- Author: Kathy Keatley Garvey
We knew her initially as the wife of emeritus professor Charles "Charlie" Judson (1926-2015) of the UC Davis Department of Entomology and Nematology, a noted insect physiologist, mosquito researcher and teacher who served as a member of the faculty for three decades. He died July 26, 2015 at age 88.
Marilyn Judson died July 7, 2020 at age 91.
Her death saddens us, but her contributions, her generosity and her joy live on.
The obituary in the Davis Enterprise began:
"On Tuesday, July 7, 2020, Marilyn Wilburn Judson died peacefully at the age of 91. Her dear friend Kitty Liebhardt described her best: 'She was a little lady who was big in many lives. Not loud or showy. Just quiet, accomplished and steady, secure in her competency, not only a creative artist, but a creative problem solver as well; a smile for the troubled, a hand for the needy, and pick me up for the weary and a calm antidote for the ruffled.'"
Judson, a native of Washington state, met her husband-to-be in Riverside where she was attending college. The couple married in 1950 and moved to Davis where they raised their children. (See obituary)
"It wouldn't be unusual for her to put out a demand to her family that she needed a picture of a stalk of wheat, a California poppy or a mosquito on which to model her work — she was able to find beauty and art in the everyday," the obituary indicated.
Yes, she found beauty and art every day and she shared it at art shows and classes.
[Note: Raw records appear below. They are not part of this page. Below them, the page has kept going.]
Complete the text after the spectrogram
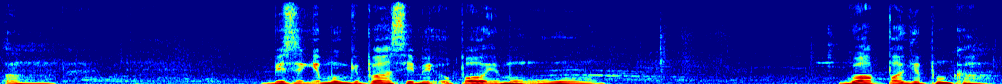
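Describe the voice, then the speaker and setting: A man's voice: sits high, moderate pace, dark tone, close to an everyday voice. A man with a Filipino Cebuano accent playing an earnest, tender teenage suitor in a radio drama. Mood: romantic confession. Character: Minggoy, earnest lovestruck teenage schoolboy suitor. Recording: music behind the voice.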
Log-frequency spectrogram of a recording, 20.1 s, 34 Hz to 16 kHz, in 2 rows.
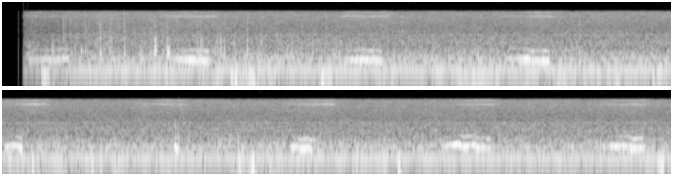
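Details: Sleeping tabby cat snoring: soft, regular snoring breaths about every two and a half seconds, roughly 24 a minute, over a steady electrical hum.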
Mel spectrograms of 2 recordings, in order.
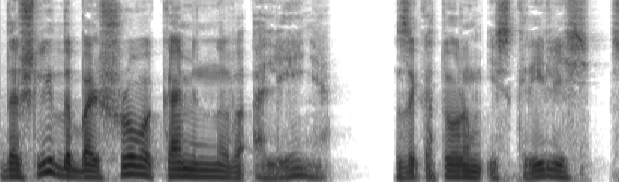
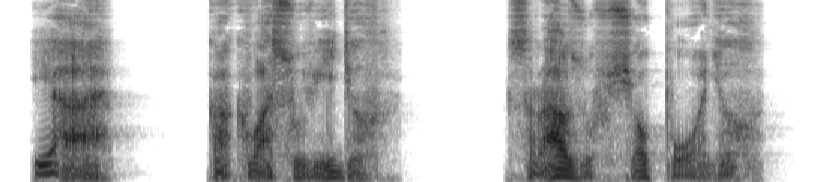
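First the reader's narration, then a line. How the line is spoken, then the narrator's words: Hoarse voice. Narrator (Russian): раздался почему-то охрипший голос Хагрида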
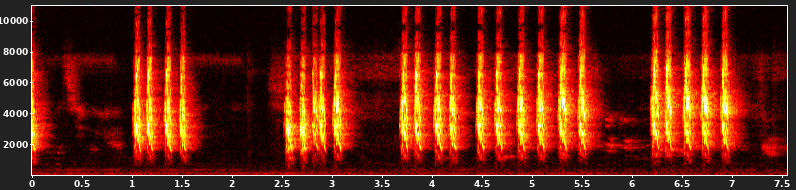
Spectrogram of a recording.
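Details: Begging-style calls of a yellow-vented bulbul chick from West Java, phone-recorded to help tame stressed wild-caught bulbuls: scratchy high notes in fast bursts, including a long unbroken string of about a dozen.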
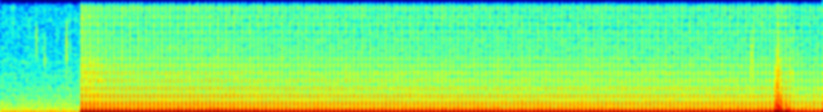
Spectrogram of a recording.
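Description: A steady electrical buzzing hum, rich in overtones, that switches on abruptly about half a second in and holds unchanged.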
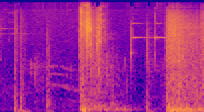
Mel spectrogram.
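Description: Two loud bursts of gunfire ring out in a shooting video game, with faint talk and clicks before the first burst.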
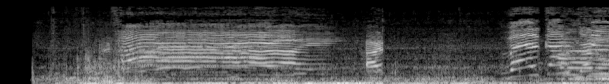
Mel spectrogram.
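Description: Children's voices in a long, high, drawn-out call lasting about two seconds, followed by shorter cries near the end, inside a moving car with a steady engine and road rumble underneath.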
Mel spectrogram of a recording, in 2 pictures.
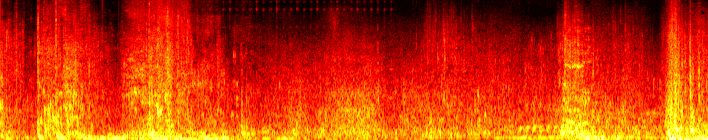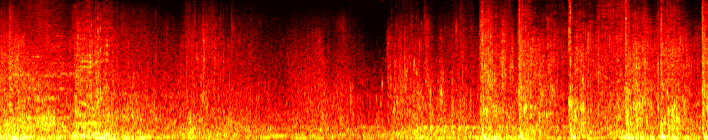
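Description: A shark snaps its jaws and bites with sharp crunches.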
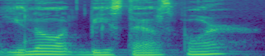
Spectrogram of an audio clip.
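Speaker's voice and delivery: put-on Filipino accent. Retelling the speaker's mom's reaction to a grade, in a filipino accent impression. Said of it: "That's her Filipino accent".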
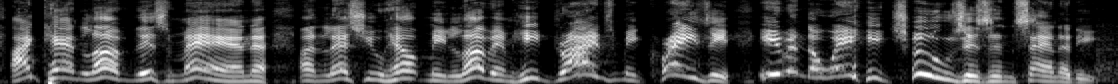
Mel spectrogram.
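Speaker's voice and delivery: a wife laughing about her husband's chewing; exasperated wife. Acted. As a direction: play the fed-up wife praying. Voicing exasperated wife's prayer.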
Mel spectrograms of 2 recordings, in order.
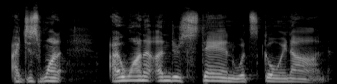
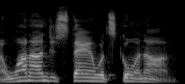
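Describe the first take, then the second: First: Put-on old New Yorker asking, a bit higher; old man quizzing Mark in a New York accent. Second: Put-on raised New York old-guy voice; retelling an old man's words in a New York accent. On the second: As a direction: repeat it as the old New Yorker. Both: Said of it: "like, New York kind of accent".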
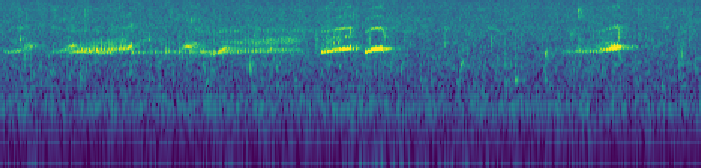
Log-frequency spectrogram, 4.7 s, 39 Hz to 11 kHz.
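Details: Kajika frog singing from a small stream in satoyama, Ichihara, Chiba, Japan, 9 June 2022: a long drawn whistled tone followed by a few short, clear rising notes, with a constant trickle of flowing water beneath.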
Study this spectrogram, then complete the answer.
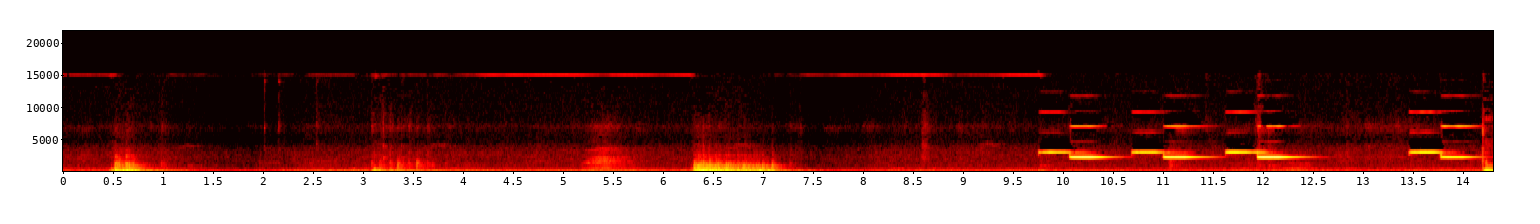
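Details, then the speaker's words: LG front-load washer WD-M1070D6 during the spin-drying stage: a few dull thuds from the drum, then a string of high chirping beeps, the LE error from a faulty motor sensor, fixed by replacing the sensor. "kita hai tuh bunyi keluar suara tapi kok begitu suaranya ya hai hai di sini lagi buang air itu ini lagi proses pengeringan Hai tapi kenapa bunyi ya"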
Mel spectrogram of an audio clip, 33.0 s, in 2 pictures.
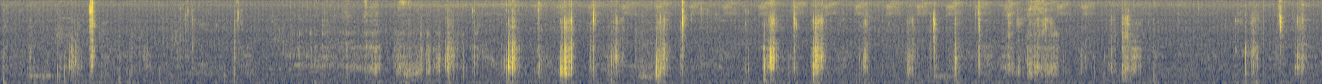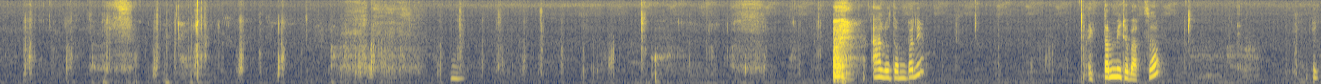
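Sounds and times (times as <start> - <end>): mouth chewing with wet clicks: 0.3 - 1.4, 3.9 - 14.4, 15.4 - 20.5.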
"In addition to creating art, Marilyn shared her passion by teaching calligraphy classes at the Davis adult school. She co-authored and illustrated a book about making musical instruments with former neighbor Eileen Hunter, and also developed a small embroidery kit business called Dandelion with friends Pat Carmen and Jody House."
"She supported her community by involvement with the Davis Art Center and Pence Gallery. She volunteered with the Davis Friends of the Library and loved frequent coffee gatherings at Fluffy Donuts with dear friends."
"Charlie Judson radiated graciousness, trust and respect, and personified everything good in a university scientist, mentor, and teacher," recalled distinguished professor of entomology James R. Carey of the UC Davis Department of Entomology and Nematology. "He not only helped shape our department in its early days, but also set a very high bar for personal decency and professional integrity. Colleagues like Charlie are hard to find, difficult to lose, and impossible to forget."
Our tribute to Professor Judson resulted in a number of emails, including one from former graduate student Benito O. de Lumen. His comments speak volumes of the Judsons' generosity: "I was a graduate student in Agric Chemistry- Biochemistry when my wife Helen, served as a research associate with Professor Judson, in the 1970s. I usually visit my wife in Judson's lab and helped in feeding his mosquitoes by poking my hand into the mosquito chamber. It itched initially, then I could not feel the pain anymore. Helen and I were invited into their home a number of times and when Helen visited the Philippines, Charles and Marilyn graciously, invited me for dinner, by myself."
It's the little things we remember, but it's the little things that mean the most.
Comments from the Harry H. Laidlaw Jr. Honey Bee Research Facility Facebook Page:
Barb Laidlaw Murphy
This makes me quite sad. The Judsons lived close to us and when I was in high school and college I used to go over and talk for hours about art with Marilyn. Mom would have to call and have her send me home for dinner. She and Charles were wonderful to my parents in their final years.
Marilyn Anne Love
a beautiful life, lived well
Oh wow, I'm so sorry to hear this. She was part of the Bees at the Bee thing I put together. I think she did paper sculpture of bees for that one. I remember a really lovely, kind hearted person who made me feel very welcome. I'm sure she's left that legacy of good feelings all over her friends and family. That sounds like good fun well done.
I am so sorry to hear this. I knew the Judsons when I was growing up. Charles and my dad were colleagues. When my dad went to the hospital, she was the first person there to comfort me.